Culpepper, another old English herbalist found that tormentil was a great plant to have around when you need a little body sealing. “Tormenil is most excellent to stay all fauces of blood or humours, whether at the nose, mouth or belly. The juice of the herb and root, or the decoction therof, taken with some venice treacle and the person laid to sweat expel any venom or poison, or the plague, fever, or other contagious disease, as the pox, measles, etc. for it is an ingredient in all antidotes and counterpoisons. It resiteth putrefecation. Tormentil is no less effectual and poweful a remedy against outward wounds, sores, and hurts than for inward and is therefore a special ingredient to get used in wound drink, lotion, and injections.
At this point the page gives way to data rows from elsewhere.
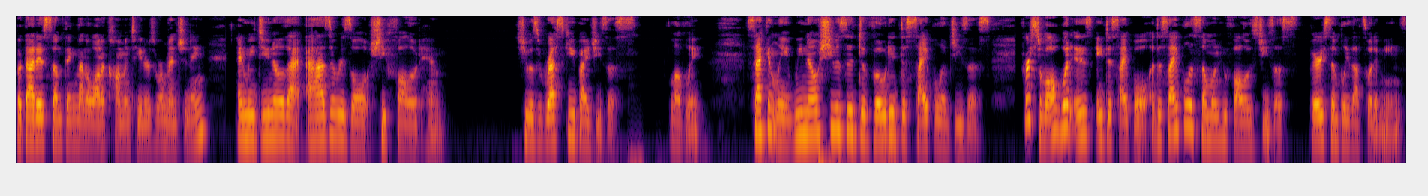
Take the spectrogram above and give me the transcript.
but that is something that a lot of commentators were mentioning. And we do know that as a result, she followed him. She was rescued by Jesus. Lovely. Secondly, we know she was a devoted disciple of Jesus. First of all, what is a disciple? A disciple is someone who follows Jesus. Very simply, that's what it means.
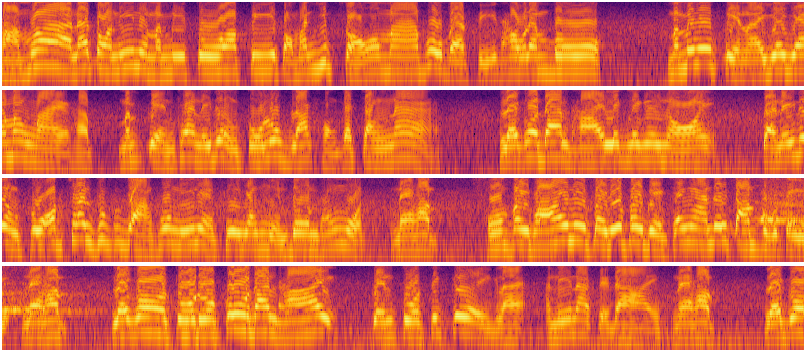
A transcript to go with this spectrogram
ถามว่าณตอนนี้เนี่ยมันมีตัวปี 2022 ออกมาพวกแบบสีเทาแลมโบ มันไม่ได้เปลี่ยนอะไรเยอะแยะมากมายครับ มันเปลี่ยนแค่ในเรื่องของตัวรูปลักษณ์ของกระจังหน้า และก็ด้านท้ายเล็กๆน้อยๆแต่ในเรื่องของตัวออปชั่นทุกๆอย่างพวกนี้เนี่ยคือยังเหมือนเดิมทั้งหมดนะครับ ผมไฟท้ายนี่ไฟเลี้ยวไฟเบรกใช้งานได้ตามปกตินะครับ แล้วก็ตัวโลโก้ด้านท้ายเป็นตัวสติ๊กเกอร์อีกแล้ว อันนี้น่าเสียดายนะครับ แล้วก็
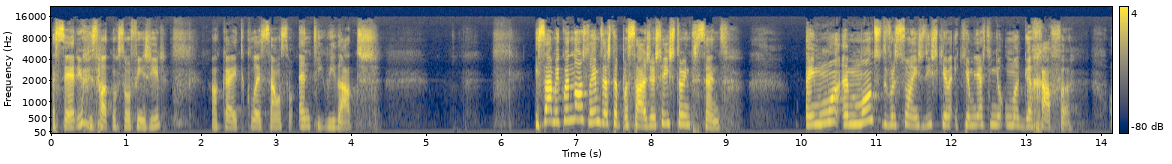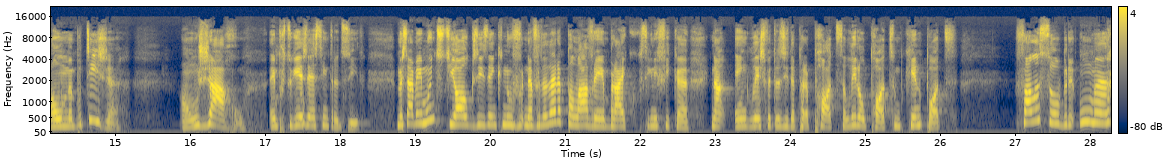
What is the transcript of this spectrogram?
a sério, exato, não estou a fingir. Ok? De coleção, são antiguidades. E sabem, quando nós lemos esta passagem, eu achei isto tão interessante em, em montes de versões diz que a, que a mulher tinha uma garrafa, ou uma botija, ou um jarro. Em português é assim traduzido. Mas sabem, muitos teólogos dizem que no, na verdadeira palavra em hebraico, que significa, em inglês foi traduzida para pot, a little pot, um pequeno pote, fala sobre uma,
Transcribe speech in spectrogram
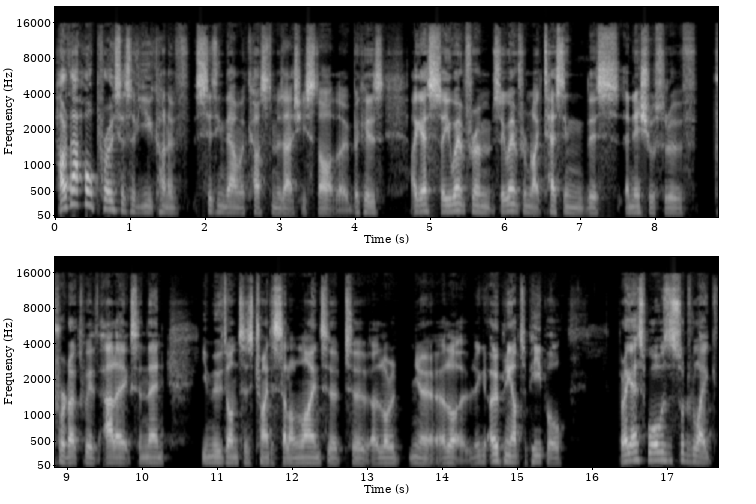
How did that whole process of you kind of sitting down with customers actually start though? Because I guess so you went from so you went from like testing this initial sort of product with Alex, and then you moved on to trying to sell online to to a lot of you know a lot opening up to people. But I guess what was the sort of like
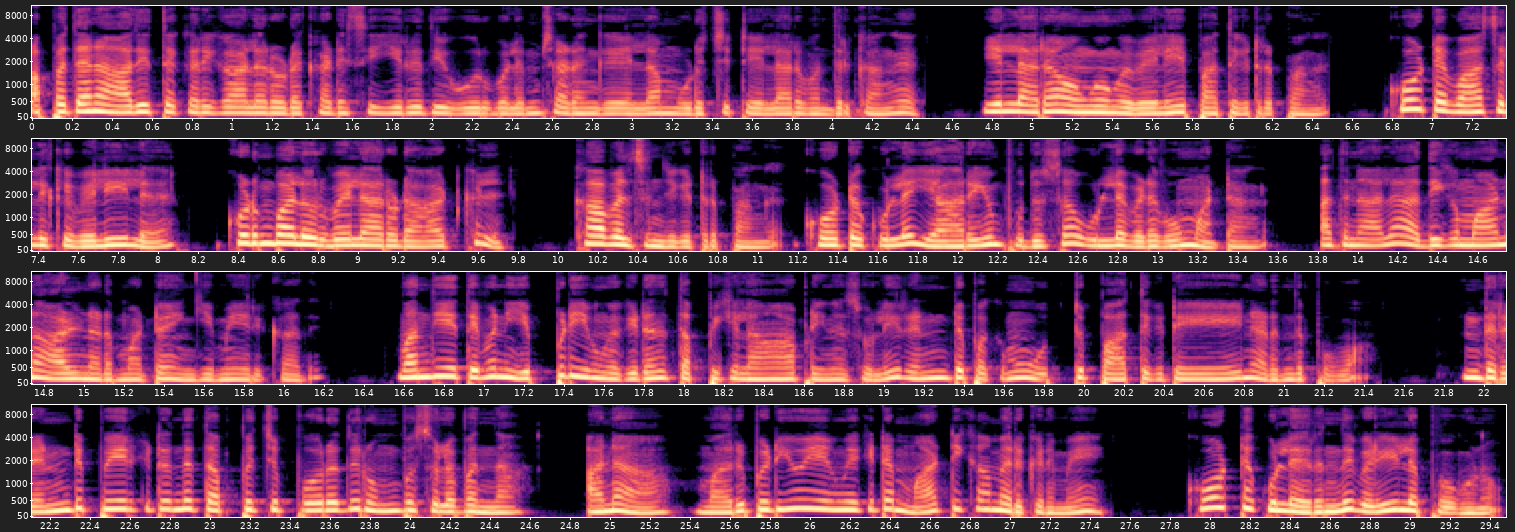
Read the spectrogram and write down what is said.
அப்பதானே ஆதித்த கரிகாலரோட கடைசி இறுதி ஊர்வலம் சடங்கு எல்லாம் முடிச்சிட்டு எல்லாரும் வந்திருக்காங்க. எல்லாரும் அவங்கவுங்க வேலையை பார்த்துக்கிட்டு இருப்பாங்க. கோட்டை வாசலுக்கு வெளியில கொடும்பாலூர் வேளாரோட ஆட்கள் காவல் செஞ்சுக்கிட்டு இருப்பாங்க. கோட்டைக்குள்ள யாரையும் புதுசா உள்ள விடவும் மாட்டாங்க. அதனால அதிகமான ஆள் நடமாட்டம் எங்கேயுமே இருக்காது. வந்தியத்தேவன் எப்படி இவங்க கிட்ட இருந்து தப்பிக்கலாம் அப்படின்னு சொல்லி ரெண்டு பக்கமும் ஒத்து பார்த்துக்கிட்டே நடந்து போவான். இந்த ரெண்டு பேர்கிட்ட இருந்து தப்பிச்சு போறது ரொம்ப சுலபந்தான் ஆனா மறுபடியும் இவங்க கிட்ட மாட்டிக்காம இருக்கணுமே. கோட்டைக்குள்ள இருந்து வெளியில போகணும்.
It is also effectual for piles, the juice or powder of the root, put into ointments , plasters, and such things that are applied to wounds or soures is very efffectual.”
Apart from sealing a wound up, chemicals contained in the plant are as well thought to speed the healing process – specifically the knitting of tissue together. Hence Culpepper’s suggestion it be included in ointments and plasters.
As to the pain element of wounds tormentil does a nice job here as well – for the same reasons. Nerve endings are made of protein and the tannins bind these up and makes it impossible for them to ship messages of pain to the brain.
Now how do you use tormentil in the home disaster department? The easiest way is to make a tincture of tormentil or to buy tormentil tincture from the nature food store and keep it in the medicine chest. If you want to make your own tincture, look in the back of the book under the making tincture section.
Otherwise, once you have your tincture in your cabinet and an accident happens, simply drop few drops of the tincture on the wound and cover with a bandaid. When you change the bandaid put a few more drops on the wound. Keep this up and in a matter of no time a scab will form and you will be well on your way to perfect healing.
Getting your herb:
1. Purchase the dried herb or tincture from a health food shop/herb seller.
2. Grow it yourself. Tormentil is a member of the rose family and it likes growing conditions much like the common rose. A dry, fertile, sunny location will make a perfect home. Not as common a plant as it used to be, generally you will have to purchase your starter plant from a mail order herb nursery. Sadly, harvesting the plant for use generally means curtains for the plant, as such you will want to plant a few in the garden. When harves comes around you have to yank the whole plant out of the garden, with a couple of plants you will have a coninuing supply. Tormentil will drop seed and this will result in new plants and as long as you keep one plant going there will be successive generations. To harvest you simply take a shovel to the plant and remove it with as many roots as you can get. Shake the dirt off the plant and wash well. Hang the whole thing in a dry location and when fully dry chop well!
Disclaimer: The author makes no guarantees as to the the curative effect of any herb or tonic on this website, and no visitor should attempt to use any of the information herein provided as treatment for any illness, weakness, or disease without first consulting a physician or health care provider. Pregnant women should always consult first with a health care professional before taking any treatment.